October 30, 2020

The Niche

Knoepfler lab stem cell blog

Month: October 2017

3 min read

Some notable newly published Phase II data from the Duke cord blood for cerebral palsy trial unfortunately doesn’t give much reason for optimism that this approach is going to have a substantial positive effect for these kids. The double-blinded, placebo-controlled study did not find a meaningful benefit overall from infusions of autologous cord blood (ACB) for children with cerebral palsy. It didn’t meet its primary endpoint. The study was published in Stem Cells Translational Medicine and was entitled, “Effect of Autologous Cord Blood Infusion on Motor …Read More

2 min read

I recently flew up to Seattle from Sacramento to visit the UW Institute for Stem Cell and Regenerative Medicine (ISCRM). It was a great trip just on the science front and seeing some old friends from the UW and the Hutch, as well as making some new ones (yeah, corny, but true). I not only love stem cell research but also nature and I’ve got a weakness for aerial photography of landscapes and especially mountains. This post includes some photos I took from the …Read More

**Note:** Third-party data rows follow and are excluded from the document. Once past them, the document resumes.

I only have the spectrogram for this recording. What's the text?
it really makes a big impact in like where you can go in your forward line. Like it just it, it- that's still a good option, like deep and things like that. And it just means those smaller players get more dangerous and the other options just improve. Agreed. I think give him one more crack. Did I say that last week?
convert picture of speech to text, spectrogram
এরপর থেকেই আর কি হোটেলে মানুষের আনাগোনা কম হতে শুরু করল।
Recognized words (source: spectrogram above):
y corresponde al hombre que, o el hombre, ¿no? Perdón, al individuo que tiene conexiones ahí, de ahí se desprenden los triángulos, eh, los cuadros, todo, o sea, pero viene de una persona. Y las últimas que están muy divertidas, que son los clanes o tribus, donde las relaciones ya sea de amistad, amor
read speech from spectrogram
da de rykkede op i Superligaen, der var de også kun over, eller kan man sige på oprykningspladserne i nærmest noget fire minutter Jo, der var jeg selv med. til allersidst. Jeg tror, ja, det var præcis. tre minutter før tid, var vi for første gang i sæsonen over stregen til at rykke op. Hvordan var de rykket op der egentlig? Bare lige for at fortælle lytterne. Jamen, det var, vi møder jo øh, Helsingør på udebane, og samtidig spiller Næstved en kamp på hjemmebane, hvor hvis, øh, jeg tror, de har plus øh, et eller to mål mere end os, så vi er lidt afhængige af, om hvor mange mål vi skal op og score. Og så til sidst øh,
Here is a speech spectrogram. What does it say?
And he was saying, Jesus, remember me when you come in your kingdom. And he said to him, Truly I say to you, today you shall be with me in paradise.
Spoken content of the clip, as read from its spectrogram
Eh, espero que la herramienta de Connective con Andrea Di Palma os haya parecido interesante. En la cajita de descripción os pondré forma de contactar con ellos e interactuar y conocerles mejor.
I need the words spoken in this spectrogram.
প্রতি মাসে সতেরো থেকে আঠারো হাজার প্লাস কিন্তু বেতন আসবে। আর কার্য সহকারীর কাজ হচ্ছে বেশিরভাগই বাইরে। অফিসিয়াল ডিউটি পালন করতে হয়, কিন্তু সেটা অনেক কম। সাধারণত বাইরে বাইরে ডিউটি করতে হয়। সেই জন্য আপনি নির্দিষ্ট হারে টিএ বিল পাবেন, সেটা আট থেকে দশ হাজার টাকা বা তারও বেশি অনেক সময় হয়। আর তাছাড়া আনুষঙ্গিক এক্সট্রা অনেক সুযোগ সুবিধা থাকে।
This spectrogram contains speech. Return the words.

3 min read

How much does a stem cell treatment cost? $5,000 is a nice round number that is probably close to the mark on average, but the price varies a great deal and depends on many factors. Factors that influence perceived average price include what one actually sees as being under that umbrella term “stem cell treatment.” Does the transplant from a stem cell clinical trial count as a “treatment”? I’m not sure it should, but many view it as qualifying for that definition. By and large, you …Read More

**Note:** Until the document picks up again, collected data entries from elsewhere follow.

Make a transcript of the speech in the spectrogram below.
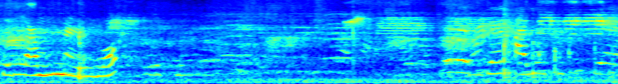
দিব। হ্যাঁ হ্যাঁ কাজ করলে আমি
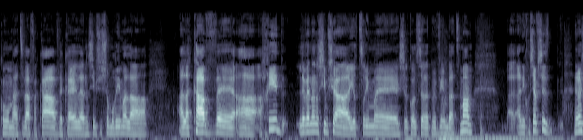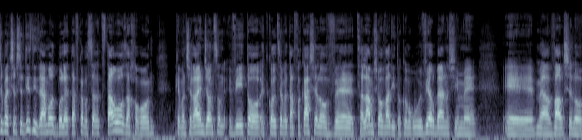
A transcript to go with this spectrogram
כמו מעצבי הפקה וכאלה, אנשים ששומרים על, ה, על הקו האחיד, לבין אנשים שהיוצרים uh, של כל סרט מביאים בעצמם. אני חושב ש... אני חושב שבהקשר של דיסני זה היה מאוד בולט דווקא בסרט סטאר וורס האחרון, כיוון שריין ג'ונסון הביא איתו את כל צוות ההפקה שלו וצלם שהוא עבד איתו, כלומר הוא הביא הרבה אנשים uh, uh, מהעבר שלו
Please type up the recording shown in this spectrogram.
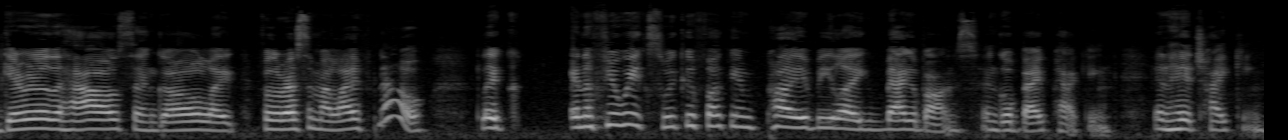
get rid of the house and go like for the rest of my life? No, like in a few weeks we could fucking probably be like vagabonds and go backpacking and hitchhiking.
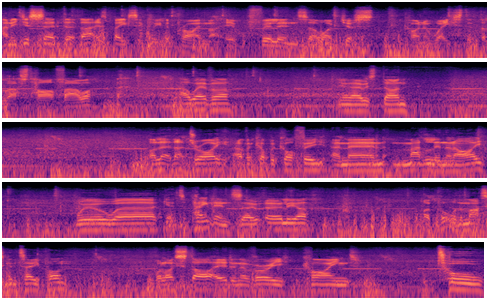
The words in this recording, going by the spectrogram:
and he just said that that is basically the primer. It will fill in so I've just kind of wasted the last half hour. However you know it's done. I'll let that dry have a cup of coffee and then Madeline and I will uh, get to painting. So earlier I put all the masking tape on. Well I started and a very kind tall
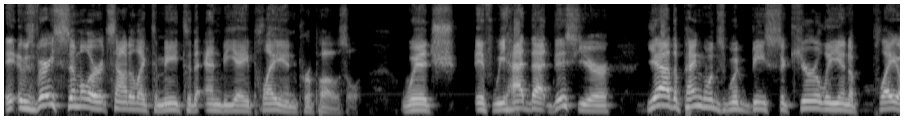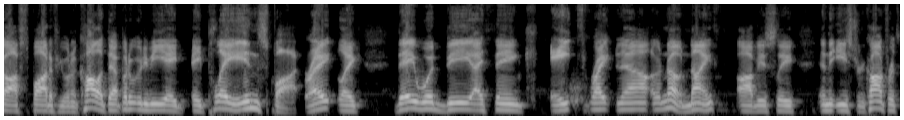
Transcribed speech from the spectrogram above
it was very similar, it sounded like to me, to the NBA play in proposal, which, if we had that this year, yeah, the Penguins would be securely in a playoff spot, if you want to call it that, but it would be a, a play in spot, right? Like they would be, I think, eighth right now, or no, ninth, obviously, in the Eastern Conference.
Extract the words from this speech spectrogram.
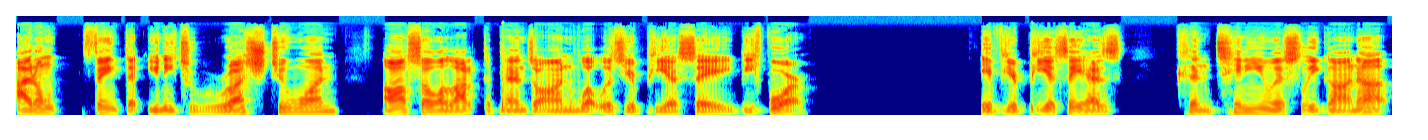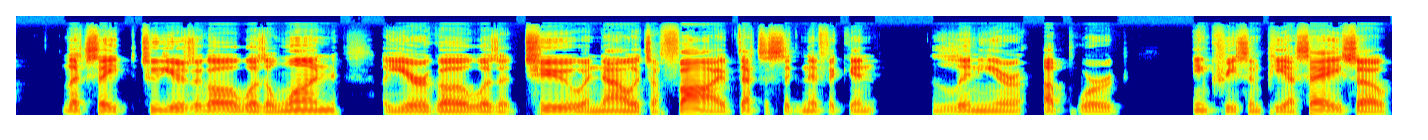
I don't think that you need to rush to one. Also, a lot depends on what was your PSA before. If your PSA has continuously gone up, let's say two years ago was a one, a year ago was a two, and now it's a five, that's a significant linear upward increase in PSA. So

7 min read

It’s germline, heritable human CRISPR time, right? Wrong. But the particularly enthusiastic supporters of heritable human CRISPR often cite hypothetical benefits in glowing terms, but either don’t mention risks or strongly downplay them. These fans also tend to leave alternative, proven and safe technologies such as preimplantation genetic diagnosis (PGD) out of the discussion or only mention them as an afterthought. In reality, the vast majority of anything that CRISPR could hypothetically achieve heritably in human reproduction can be done better, more simply, and …Read More